*About this exercise*:
Set down nothing except the lines starting at the one with "This image is" and ending at the final line of the material, each word for word.

*Data under study*:
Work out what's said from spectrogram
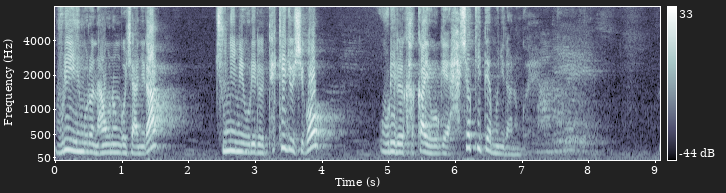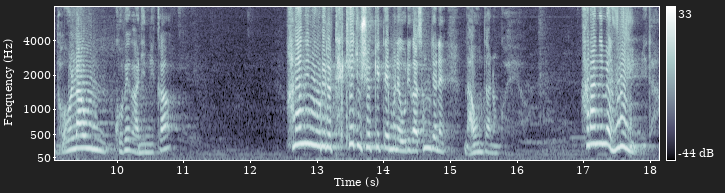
우리 힘으로 나오는 것이 아니라 주님이 우리를 택해 주시고 우리를 가까이 오게 하셨기 때문이라는 거예요. 놀라운 고백 아닙니까? 하나님이 우리를 택해 주셨기 때문에 우리가 성전에 나온다는 거예요. 하나님의 은혜입니다.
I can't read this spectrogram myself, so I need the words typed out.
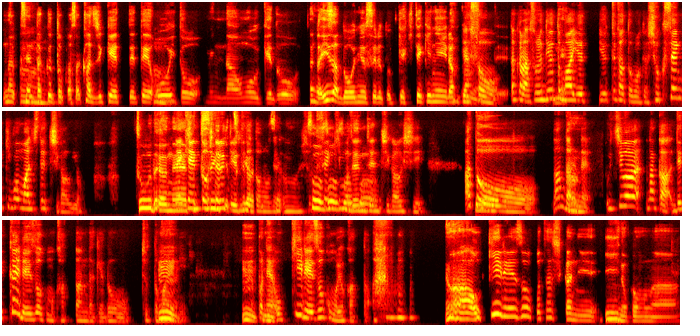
なうん。洗濯とかさ、家事系って手多いとみんな思うけど、なんかいざ導入すると劇的に楽いや、になって。そう。だから、それで言うと、ね。前言言ってたと思うけど、食洗機もマジで違うよ。そうだよね。ね、検討してるって言ってたと思うけど、うん、食洗機も全然違うし。あと、なんだろうね、うちはなんか、でっかい冷蔵庫も買ったんだけど、ちょっと前に。うんやっぱね、うん大きい冷蔵庫も良かった。ああ大きい冷蔵庫確かにいいのかもな、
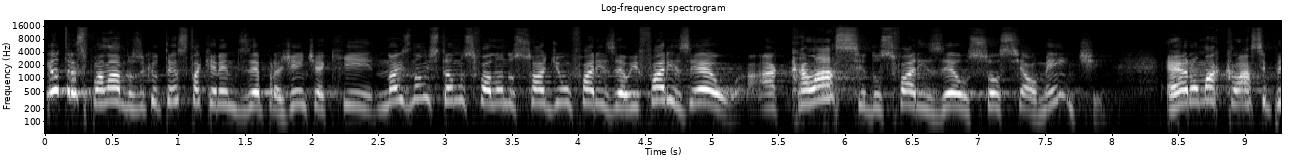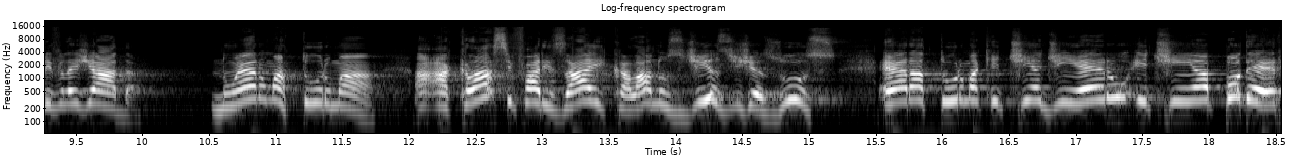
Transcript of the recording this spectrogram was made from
Em outras palavras, o que o texto está querendo dizer para a gente é que nós não estamos falando só de um fariseu. E fariseu, a classe dos fariseus socialmente, era uma classe privilegiada. Não era uma turma. A, a classe farisaica, lá nos dias de Jesus, era a turma que tinha dinheiro e tinha poder.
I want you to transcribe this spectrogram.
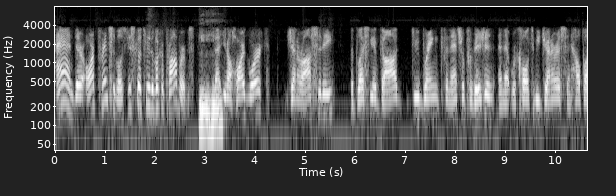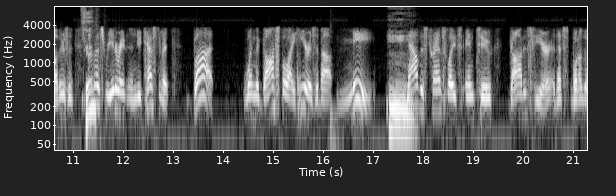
And there are principles. Just go through the book of Proverbs Mm-hmm. that, you know, hard work, generosity, the blessing of God do bring financial provision and that we're called to be generous and help others. And Sure. that's reiterated in the New Testament. But when the gospel I hear is about me, Mm. now this translates into God is here. and That's one of the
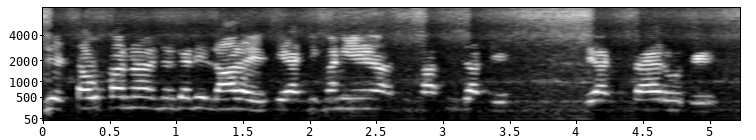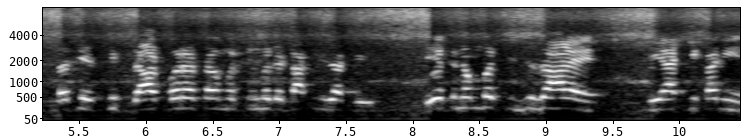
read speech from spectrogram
जे टवकानं निघालेली डाळ आहे ती या ठिकाणी अशी साचली जाते. ती अशी तयार होते. तसेच ती डाळ परत मशीनमध्ये टाकली जाते. एक नंबरची जी जाळ आहे ती या ठिकाणी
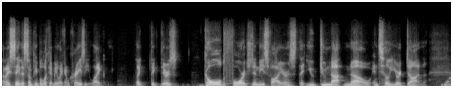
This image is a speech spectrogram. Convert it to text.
and I say this. Some people look at me like I'm crazy. Like, like the, there's gold forged in these fires that you do not know until you're done. Yeah.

*Response to the task*:
This image is a speech spectrogram. Convert it to text.
and I say this. Some people look at me like I'm crazy. Like, like the, there's gold forged in these fires that you do not know until you're done. Yeah.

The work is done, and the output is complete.